The researchers used 540 University of Utah undergraduate students, assigning half to three-member groups on one hand, with the remaining 270 participants working as individuals. Their task: arriving at estimates closest to the correct answers to such questions as the elevation of Utah's King's Peak; the weight of the heaviest man in history; the population of Utah; and the minimum driving distance between Salt Lake City and New York City.

"We solve problems by using the many examples, good and bad, we've gathered through hard-won experience throughout our lives. The problem is that we're not nearly as good at applying old knowledge to new problems as you'd think," Bonner says. "Research over more than a century has tried, without much success, to figure out how we can do a better job."

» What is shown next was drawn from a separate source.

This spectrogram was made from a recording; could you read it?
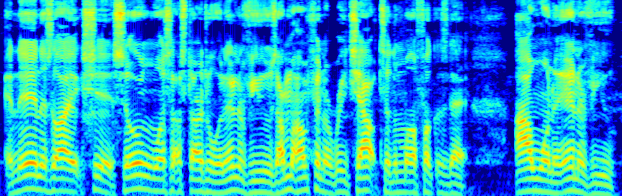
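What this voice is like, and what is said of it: Congested, sick-sounding voice. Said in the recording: “I'm still sick, bruh. You can hear it in my voice... blow all the snot out my right... It's allergy season, got me fucked up.”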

Bonner and Baumann, however, are convinced their study shows that "although the sheer amount of brainpower it takes to consistently and effectively transfer learning from old to new is beyond many individuals, groups of people working together can actually be very good at it."


Story Source:

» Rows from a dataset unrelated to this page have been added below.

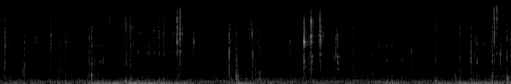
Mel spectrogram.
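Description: A metal knife carves thin slices and shavings off a solid, dry, varnished green bar of soap held in the hand. Quiet, crisp scraping and brittle little cracks come in quick, uneven bursts over a low steady hum, with a few sharper snaps standing out around the middle.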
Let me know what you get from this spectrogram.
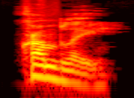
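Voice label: "crumbly", Australian English; pronunciations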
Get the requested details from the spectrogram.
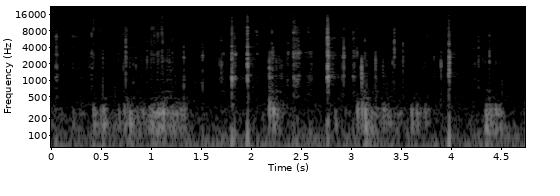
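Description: A utility knife blade repeatedly scrapes a solid, dry, old brown laundry soap bar held in the hand, shaving crunchy flakes onto a pile. The sound is a quiet run of dry, crisp scratches and crunches with bright clicky edges over a soft low rasp, each stroke short with almost no ring.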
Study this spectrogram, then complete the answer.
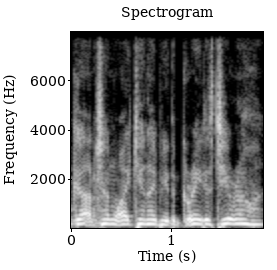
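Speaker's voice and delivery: high-pitched anime hero voice. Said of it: "You sound like Deku".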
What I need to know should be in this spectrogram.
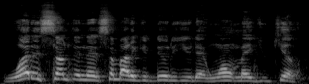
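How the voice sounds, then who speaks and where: High-voiced profane male storyteller. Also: quick pace. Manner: animated, profane, laughs often.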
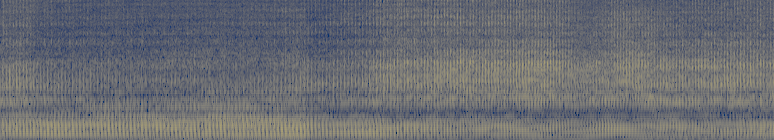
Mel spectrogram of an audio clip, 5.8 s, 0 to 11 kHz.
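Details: Polaris 570 ACE engine after a full rebuild for a knock from a dropped crank and rod: new crank, valves, high-compression parts. Steady even note with a brief rev, no ticking or knocking; normal running.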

The above story is based on materials provided by University of Utah. Note: Materials may be edited for content and length.


Cite This Page:

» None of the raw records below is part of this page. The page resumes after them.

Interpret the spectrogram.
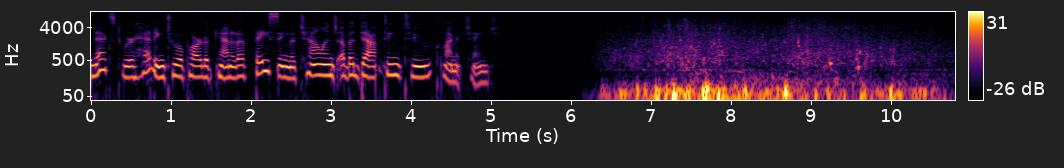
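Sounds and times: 
speech: 0.0 - 5.2
St. Lawrence River water rushing and churning: 6.2 - 10.7.

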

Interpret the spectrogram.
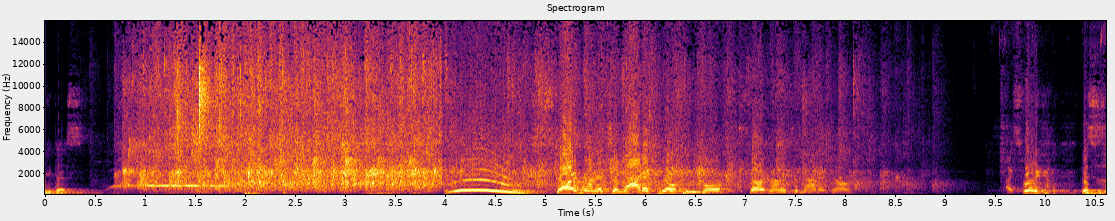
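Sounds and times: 
speech: 0.0 - 0.9, 5.1 - 8.2, 9.6 - 10.6
faint cheers: 0.6 - 2.4, 3.9 - 5.0
audience applauding a guest: 0.6 - 9.1.

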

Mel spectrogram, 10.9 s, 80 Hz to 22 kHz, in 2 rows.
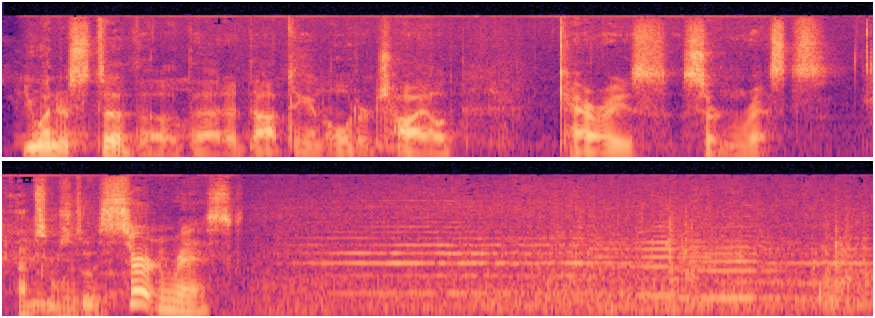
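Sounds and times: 
speech: 0.1 - 7.0
brief rattling bursts: 7.0 - 10.8
thin metallic whines: 7.0 - 10.8
train rolling on rails from Moscow to Borovichi: 7.0 - 10.8.

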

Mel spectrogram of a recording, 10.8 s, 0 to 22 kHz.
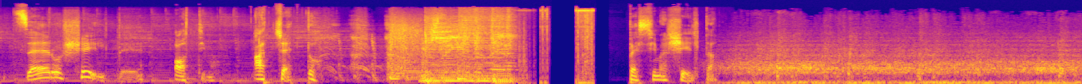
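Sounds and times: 
speech: 0.2 - 5.2, 6.3 - 7.4
rickety old train rattling along the tracks: 7.6 - 10.8.

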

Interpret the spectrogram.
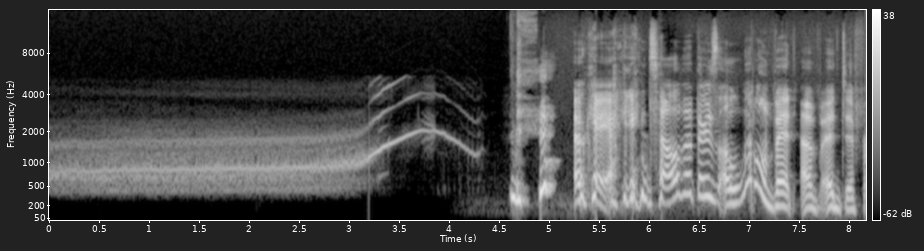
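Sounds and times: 
mother dolphin and calf whistling underwater: 2.7 - 4.4
speech: 4.7 - 8.1.

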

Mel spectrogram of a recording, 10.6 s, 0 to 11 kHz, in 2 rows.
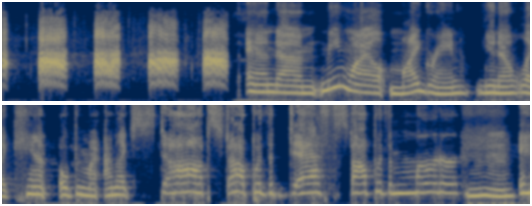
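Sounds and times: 
person imitating raspy crow caws: 0.0 - 2.3
speech: 2.4 - 10.5.

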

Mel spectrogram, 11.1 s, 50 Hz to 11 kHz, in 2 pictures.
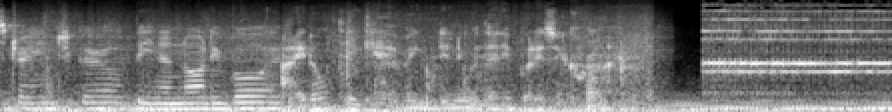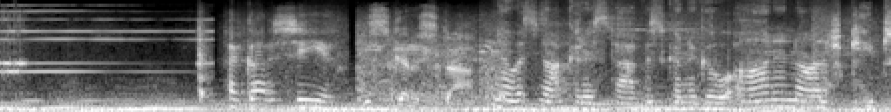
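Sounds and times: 
speech: 0.0 - 4.2, 7.0 - 11.1
telephone ringing with buzzing bell tone: 4.4 - 7.0.

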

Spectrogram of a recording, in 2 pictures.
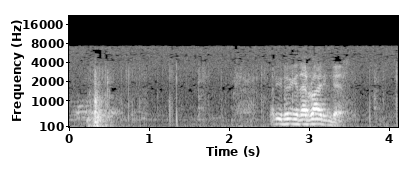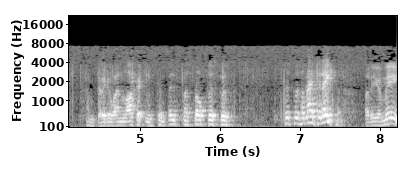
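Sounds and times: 
door swinging shut with a solid thud: 0.2 - 0.6
speech: 2.6 - 3.6, 4.4 - 8.2.

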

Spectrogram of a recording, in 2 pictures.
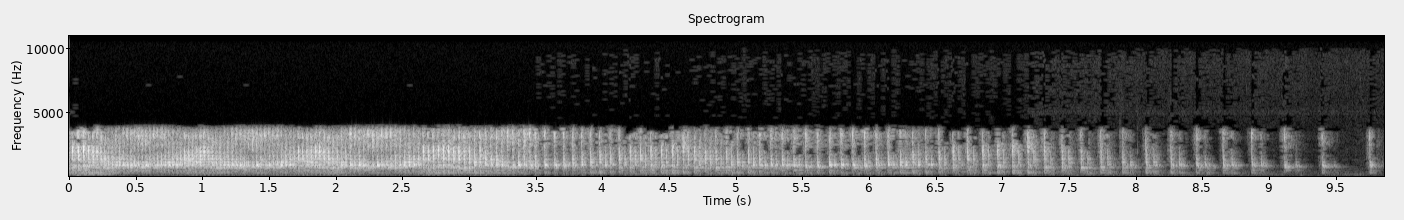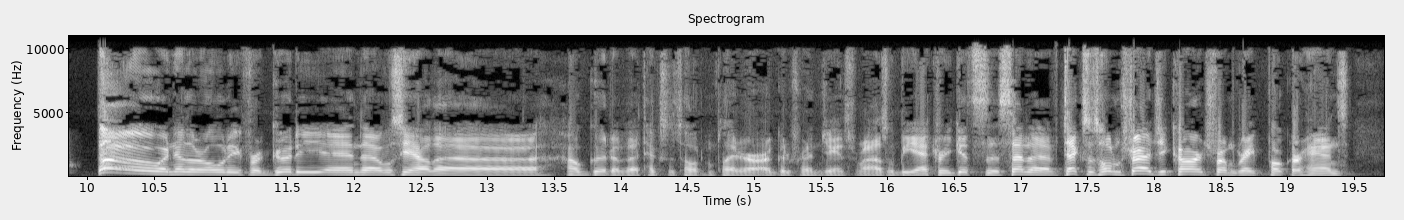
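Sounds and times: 
prize wheel spinning and clicking: 0.2 - 9.9
speech: 10.1 - 19.6.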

University of Utah. "Study shows people know more than they think they do." ScienceDaily. ScienceDaily, 27 March 2012. <www.sciencedaily.com/releases/2012/03/120327091049.htm>.
University of Utah. (2012, March 27). Study shows people know more than they think they do. ScienceDaily. Retrieved September 2, 2014 from www.sciencedaily.com/releases/2012/03/120327091049.htm
University of Utah. "Study shows people know more than they think they do." ScienceDaily. www.sciencedaily.com/releases/2012/03/120327091049.htm (accessed September 2, 2014).

Share This




More Mind & Brain News

Tuesday, September 2, 2014

Featured Research

from universities, journals, and other organizations


Featured Videos

from AP, Reuters, AFP, and other news services

Can You Train Your Brain To Eat Healthy?

Can You Train Your Brain To Eat Healthy?

Newsy (Sep. 1, 2014) New research says if you condition yourself to eat healthy foods, eventually you'll crave them instead of junk food. Video provided by Newsy
Powered by NewsLook.com
Coffee Then Napping: The (New) Key To Alertness

Coffee Then Napping: The (New) Key To Alertness

Newsy (Aug. 30, 2014) Researchers say having a cup of coffee then taking a nap is more effective than a nap or coffee alone. Video provided by Newsy
Powered by NewsLook.com
Young Entrepreneurs Get $100,000, If They Quit School

Young Entrepreneurs Get $100,000, If They Quit School

AFP (Aug. 29, 2014) Twenty college-age students are getting 100,000 dollars from a Silicon Valley leader and a chance to live in San Francisco in order to work on the start-up project of their dreams, but they have to quit school first. Duration: 02:20 Video provided by AFP
Powered by NewsLook.com
Baby Babbling Might Lead To Faster Language Development

Baby Babbling Might Lead To Faster Language Development

Newsy (Aug. 29, 2014) A new study suggests babies develop language skills more quickly if their parents imitate the babies' sounds and expressions and talk to them often. Video provided by Newsy
Powered by NewsLook.com

Search ScienceDaily

Number of stories in archives: 140,361

Find with keyword(s):
Enter a keyword or phrase to search ScienceDaily for related topics and research stories.

Save/Print:
Share:

Breaking News:
from the past week

In Other News

... from NewsDaily.com

Science News

Health News

Environment News

Technology News



Save/Print:
Share:

Free Subscriptions


Get the latest science news with ScienceDaily's free email newsletters, updated daily and weekly. Or view hourly updated newsfeeds in your RSS reader:

Get Social & Mobile


Keep up to date with the latest news from ScienceDaily via social networks and mobile apps:

Have Feedback?


Tell us what you think of ScienceDaily -- we welcome both positive and negative comments. Have any problems using the site? Questions?
Mobile: iPhone Android Web
Follow: Facebook Twitter Google+
Subscribe: RSS Feeds Email Newsletters
Latest Headlines Health & Medicine Mind & Brain Space & Time Matter & Energy Computers & Math Plants & Animals Earth & Climate Fossils & Ruins